At the time of the sales of the property and for some time prior thereto, the taxpayer was operating cattle ranches, citrus groves and a meat processing plant. It supervised investments in corporate enterprises of one kind or another where it had substantial but minority interests. The taxpayer was not a real estate agent or broker; it did not at any time purchase property for the purpose of resale. It did not list any of its lands for sale with any agent or broker, it advertised none of its property for sale, and did not otherwise engage in sales promotional activity. It refused on occasion to dispose of lands where offers were made at prices in excess of the prevailing market.
The taxpayer, during the years in question, was managing its cut-over lands, it made sales and leases and it had a land department. Upon some of its income tax returns it listed "land" as one of its businesses. Because of these facts and by reason of the number of sales and the areas and amounts involved the Government insists that the taxpayer was selling property held "primarily for sale to customers in the ordinary course of his trade or business."
In the conclusions of law prepared by the District Judge it was well said that "whether the taxpayer held its lands at the time of their sales primarily for sale purposes is a question to be determined by the total background of the transactions". As in the Goldberg and Smith cases, supra, and as in the more recent case of Ross v. Commissioner of Internal Revenue, 5 Cir., 1955, 227 F.2d 265, all of which have been decided since this case was before the District Court, the tests and standards of the language of the act have not been met.

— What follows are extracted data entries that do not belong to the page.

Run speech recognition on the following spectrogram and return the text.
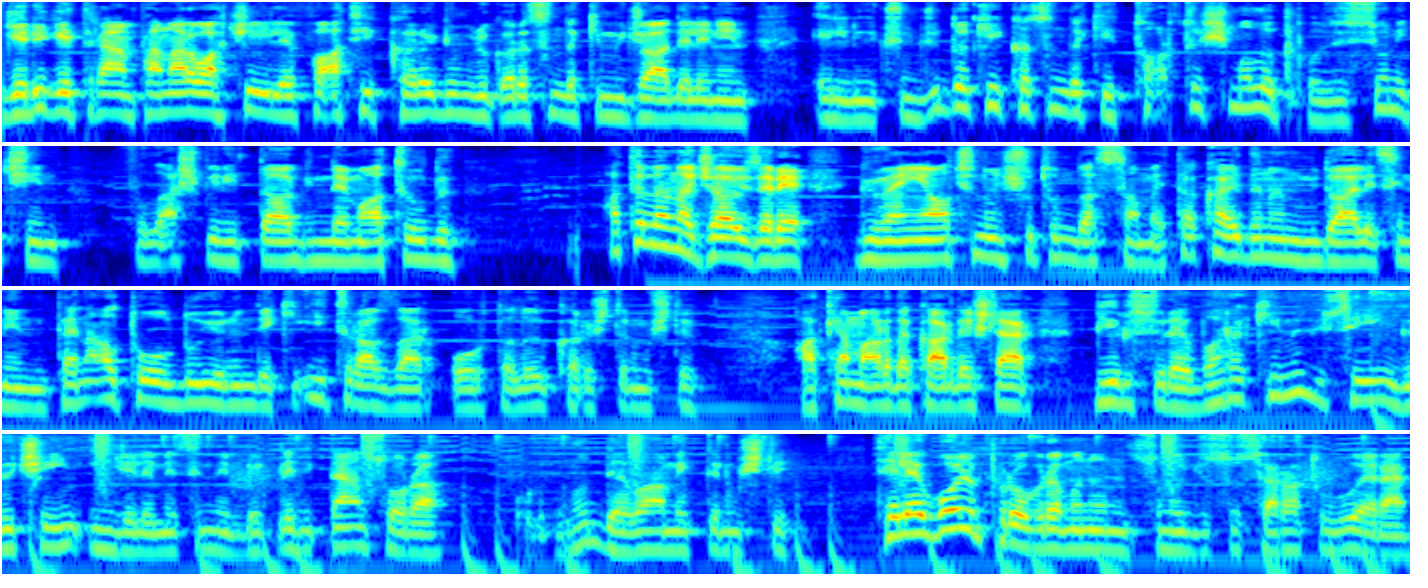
geri getiren Fenerbahçe ile Fatih Karagümrük arasındaki mücadelenin 53. dakikasındaki tartışmalı pozisyon için flash bir iddia gündeme atıldı. Hatırlanacağı üzere Güven Yalçın'ın şutunda Samet Akaydın'ın müdahalesinin penaltı olduğu yönündeki itirazlar ortalığı karıştırmıştı. Hakem Arda kardeşler bir süre var hakemi Hüseyin Göçek'in incelemesini bekledikten sonra oyunu devam ettirmişti. Telegol programının sunucusu Serhat Ulueren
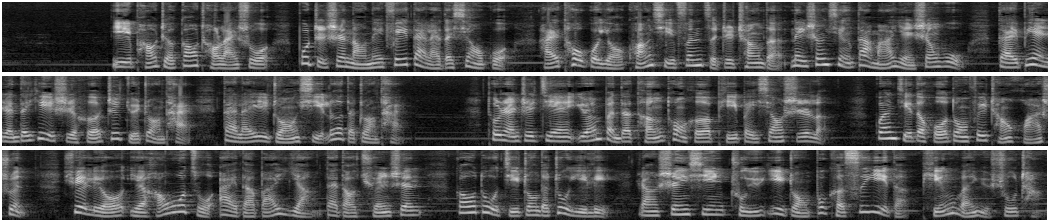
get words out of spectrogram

We conclude that the judgment of the District Court was the result of error in applying the applicable rule of law. We have here property sold in the course of the disposition of lands acquired for a purpose no longer existing, by sales made without solicitation. Our concept of property held primarily for sale to customers in the ordinary course of trade or business is not met by the facts here. That there were a number of sales is true, but after sixteen years of selling, the taxpayer had over 400,000 acres remaining. It is hardly to be expected that a million and a half acres of land in separate tracts could be disposed of in a single sale. Had it been done the demand for taxation at ordinary income rates would probably not have been made. See Chandler v. United States, 7 Cir., 1955, 226 F.2d 403.
The appellee brings to our attention the very recent case of Cohn v. Commissioner of Internal Revenue, 9 Cir., 1955, 226 F.2d 22, presenting the factual question as to whether multiple housing units were intended to be used as rental property or held primarily for sale to customers. The Court stated that there was no fixed formula or rule of thumb for determining the type of question there and here presented, and that each case must rest on its own facts. We are in accord with the doctrine stated but the factual differences prevent the Cohn case from being a precedent here.
There was no dispute as to the evidence in the case before us. The case was tried without a jury. If the Goldberg, Smith and Ross cases had been before the District Court we think it would have reached the conclusion, which to us is inescapable, that there should be a judgment for the taxpayer. So that judgment for the appellant may be entered, the judgment for appellee is